(b) Congressional Right to Intervene.
In any suit referenced in subsection (a), the Supreme Court shall permit the United States Senate, through Office of Senate Legal Counsel, and/or the United States House of Representatives, through the Office of General Counsel for the United States House of Representatives, to intervene for presentation of evidence, if evidence is otherwise admissible in the case, and for argument on the question of the Actâs construction and/or constitutionality. The United States Senate and House of Representatives shall, subject to the applicable provisions of law, have all the rights of a party and be subject to all liabilities of a party as to court costs to the extent necessary for a proper presentation of the facts and law relating to the question of constitutionality. Nothing in this chapter shall be construed to confer standing on any party seeking to bring, or jurisdiction on any court with respect to, any civil or criminal action, including suit for court costs, against Congress, either House of Congress, a Member of Congress, a committee or subcommittee of a House of Congress, any office or agency of Congress, or any officer or employee of a House of Congress or any office or agency of Congress.
(c) Congressional Right to Submit Clarifying Resolution.
In any suit referenced in subsection (a), the full Congress may pass a concurrent resolution declaring its view of the proper interpretation of the Act of Congress at issue, clarifying Congressâs intent, and/or clarifying Congressâs findings of fact. If Congress does pass such a concurrent resolution, the Supreme Court shall permit the United States Congress, through Office of Senate Legal Counsel, to submit that resolution into the record of the case as a matter of right.â

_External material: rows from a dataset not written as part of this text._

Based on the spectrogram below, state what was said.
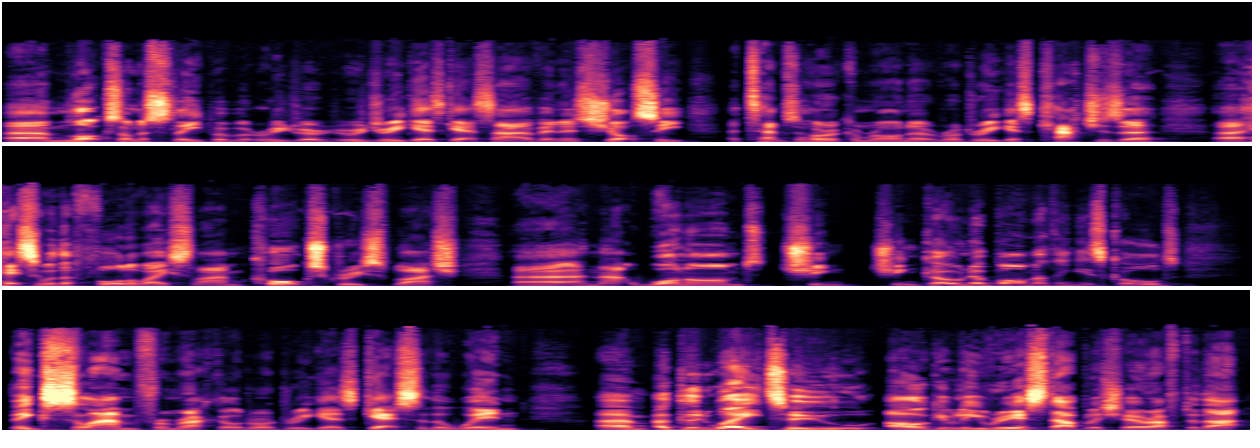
um, locks on a sleeper, but Rod- Rod- Rodriguez gets out of it. And as Shotzi attempts a hurricanrana, Rodriguez catches her, uh, hits her with a fall-away slam, corkscrew splash, uh, and that one-armed chin- Chincona bomb, I think it's called. Big slam from Raquel Rodriguez, gets to the win. Um, a good way to arguably re-establish her after that,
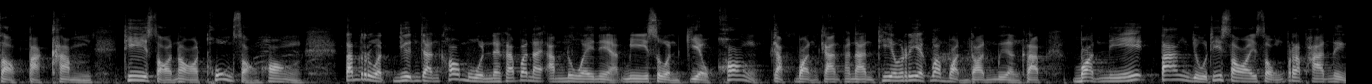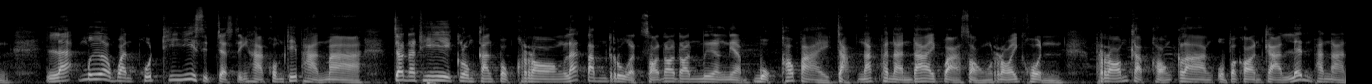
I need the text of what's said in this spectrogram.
สอบปากคำที่สอนอทุ่งสองห้องตำรวจยืนยันข้อมูลนะครับว่านายอำนวยเนี่ยมีส่วนเกี่ยวข้องกับบ่อนการพนันที่เรียกว่าบ่อนดอนเมืองครับ บ่อนนี้ตั้งอยู่ที่ซอยสงประพาหนึ่งและเมื่อวันพุธที่ 27 สิงหาคมที่ผ่านมา เจ้าหน้าที่กรมการปกครองและตำรวจสอนอดอนเมืองเนี่ยบุกเข้าไปจับนักพนันได้กว่า 200 คน พร้อมกับของกลางอุปกรณ์การเล่นพนัน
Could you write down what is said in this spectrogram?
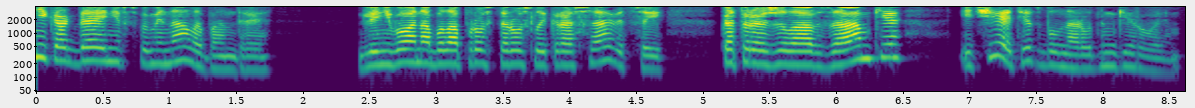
никогда и не вспоминал об Андре. Для него она была просто рослой красавицей, которая жила в замке и чей отец был народным героем.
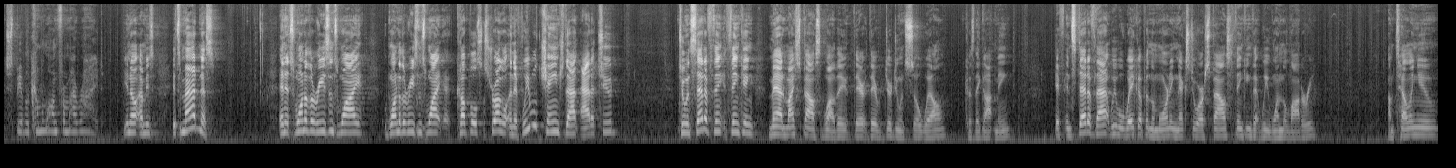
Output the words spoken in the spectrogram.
Just be able to come along for my ride. You know, I mean, it's, it's madness. And it's one of the reasons why one of the reasons why couples struggle. And if we will change that attitude to instead of th- thinking, man, my spouse, wow, they, they're, they're, they're doing so well because they got me. If instead of that, we will wake up in the morning next to our spouse thinking that we won the lottery, I'm telling you,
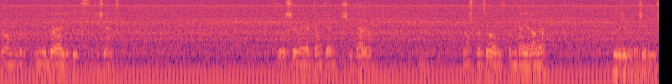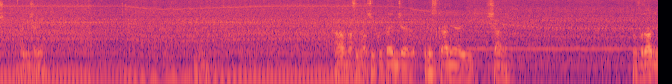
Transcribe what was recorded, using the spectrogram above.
ton, nawet nie będzie tych 100 tysięcy. Zobaczymy jak tam ten szliter nasz pracownik tam daje radę. Nie będziemy kończyli już na dzisiaj. A w następnym odcinku będzie pryskanie i sianie. W roli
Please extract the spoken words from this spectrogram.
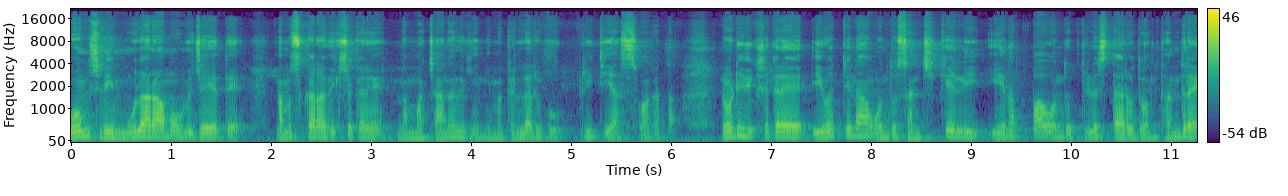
ಓಂ ಶ್ರೀ ಮೂಲಾರಾಮ ವಿಜಯತೆ. ನಮಸ್ಕಾರ ವೀಕ್ಷಕರೇ, ನಮ್ಮ ಚಾನಲ್ಗೆ ನಿಮಗೆಲ್ಲರಿಗೂ ಪ್ರೀತಿಯ ಸ್ವಾಗತ. ನೋಡಿ ವೀಕ್ಷಕರೇ, ಇವತ್ತಿನ ಒಂದು ಸಂಚಿಕೆಯಲ್ಲಿ ಏನಪ್ಪ ಒಂದು ತಿಳಿಸ್ತಾ ಇರೋದು ಅಂತಂದರೆ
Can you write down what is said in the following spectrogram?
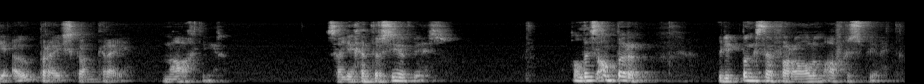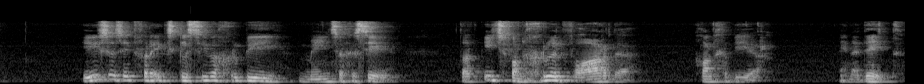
die ou prys kan kry na 8 uur. Sal jy geïnteresseerd wees? Al dis amper hoe die Pinkster verhaal hom afgespeel het. Jesus het vir 'n eksklusiewe groepie mense gesê dat iets van groot waarde gaan gebeur en dit het.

SEC. 7. AUTHORIZATION FOR SENATE LEGAL COUNSEL.
(a) Section 288b(c) of title 2, United States Code, is amended by inserting âor section 2403 of title 28 of the United States Codeâ after âunder section 288e of this titleâ;
(b) Section 288j(a)(1) of title 2, United States Code, is amended by inserting âor section 2403 of title 28 of the United States Codeâ after ââpursuant to section 288b of this titleâ; and
(c) Section 288j(a)(2) of title 2, United States Code, is amended by inserting âor section 2403 of title 28 of the United States Codeâ after âpursuant to section 288b(a) of this title.â